Drones are already proven and driverless cars are being heavily tested as technology of the future. Could the same be done with containerships? An article in March’s Economist certainly points towards crewless ships being a possibility in the not too distant future.
The shipping industry is reportedly interested in crewless ships for both safety and cost saving reasons. Most accidents at sea come as a result of human error so if the vessels were placed in the hands of meticulously programmed computers overseen by onshore captains then, in theory, they should be safer. The more pressing issue is the requirement for sea freight rates to be driven down. Lower freight rates would enable businesses in the UK to import goods as cheaply as possible whilst ensuring the shipping lines make money in an industry of low margins.
The Captain’s a Landlubber
It’s been suggested that some functions could easily be moved onshore, such as machinery monitoring and watchkeeping/navigation duties. The onshore control rooms could keep an eye on ships using the live data transmitted from their vessels. It may be possible for a team of land-based captains to oversee about 10 ships each.
The current trend with shipping lines is the longer transit, slow speed, fuel saving method of sea freight. It’s been reported that by reducing sailing speed by 30% the lines can half the amount of fuel that they use.
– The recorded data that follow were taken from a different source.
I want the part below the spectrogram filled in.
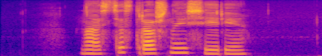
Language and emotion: Russian, neutral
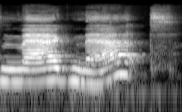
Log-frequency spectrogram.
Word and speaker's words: magnate: Pronounced magnate, like a wealthy, influential person. No, Jenna, it's similar magnet, sounding words.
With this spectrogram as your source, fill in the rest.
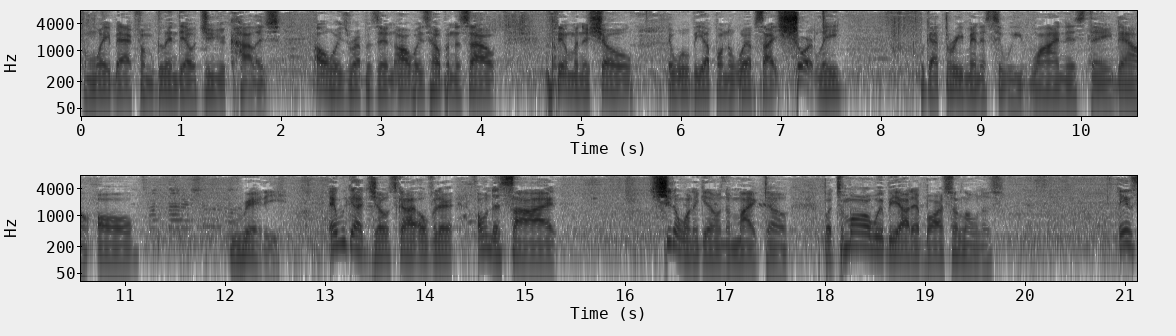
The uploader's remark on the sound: Live From Fat Daddys'.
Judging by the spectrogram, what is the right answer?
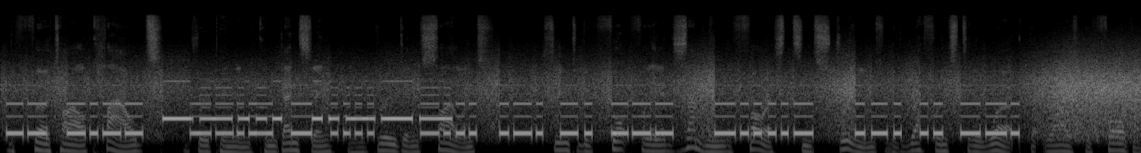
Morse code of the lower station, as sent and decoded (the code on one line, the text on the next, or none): -- -.-- / --.- - .... / -... .-. -. --- / -....- / .-. .. --.
MY QTH BRNO - RIG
This saving is currently hampered by the fact that the crew are paid by the day.
Removing the crew, their accommodation, their kitchens and all other associated quarters more space would be available on the vessel to carry cargo in addition to saving on wages. But does this stack up?
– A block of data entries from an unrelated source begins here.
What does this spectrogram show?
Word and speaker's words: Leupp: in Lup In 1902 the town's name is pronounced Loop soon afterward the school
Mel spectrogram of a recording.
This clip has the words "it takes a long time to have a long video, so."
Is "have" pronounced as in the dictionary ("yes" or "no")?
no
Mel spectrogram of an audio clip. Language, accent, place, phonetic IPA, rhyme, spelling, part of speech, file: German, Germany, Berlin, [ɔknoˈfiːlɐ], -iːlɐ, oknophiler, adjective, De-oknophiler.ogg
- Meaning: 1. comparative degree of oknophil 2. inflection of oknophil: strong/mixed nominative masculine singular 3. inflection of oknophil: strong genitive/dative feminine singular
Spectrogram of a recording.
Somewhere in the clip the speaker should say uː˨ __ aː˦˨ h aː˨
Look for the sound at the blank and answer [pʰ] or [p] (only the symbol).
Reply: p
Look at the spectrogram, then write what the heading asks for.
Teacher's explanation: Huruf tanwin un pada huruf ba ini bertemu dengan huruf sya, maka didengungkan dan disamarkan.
All Hands on Deck
Comparisons have been drawn with drones but these are only required to fly for hours not weeks at a time without maintenance. Aeroplanes have never routinely needed engineers onboard to maintain their engines whilst on the move. Amongst a containership’s crew, which is often 25 strong, include multiple engineers working tirelessly each and every day of the journey in order to keep things ticking over in the engine room. Considering the tough climate of recent times, if shipping lines could have slashed some of this labour, potentially amounting to around £50,000 per month, would they not have done so already?
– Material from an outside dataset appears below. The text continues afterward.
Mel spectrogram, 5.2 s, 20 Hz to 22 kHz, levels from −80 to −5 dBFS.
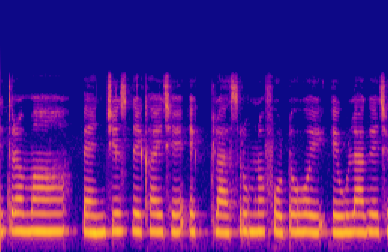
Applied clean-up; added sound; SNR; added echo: none; none; none; none.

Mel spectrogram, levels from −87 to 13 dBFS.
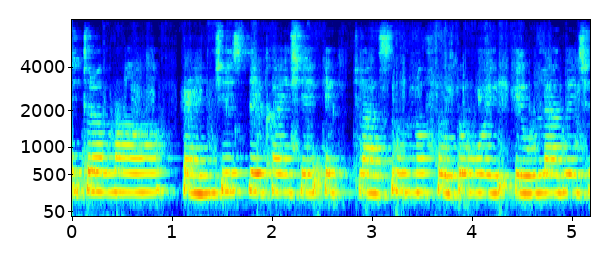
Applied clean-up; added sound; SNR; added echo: neural separator model SepFormer DNS4.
The days of shovelling coal may be over but surely before the industry invests in crewless containerships it needs to develop ‘maintenance free’ engines?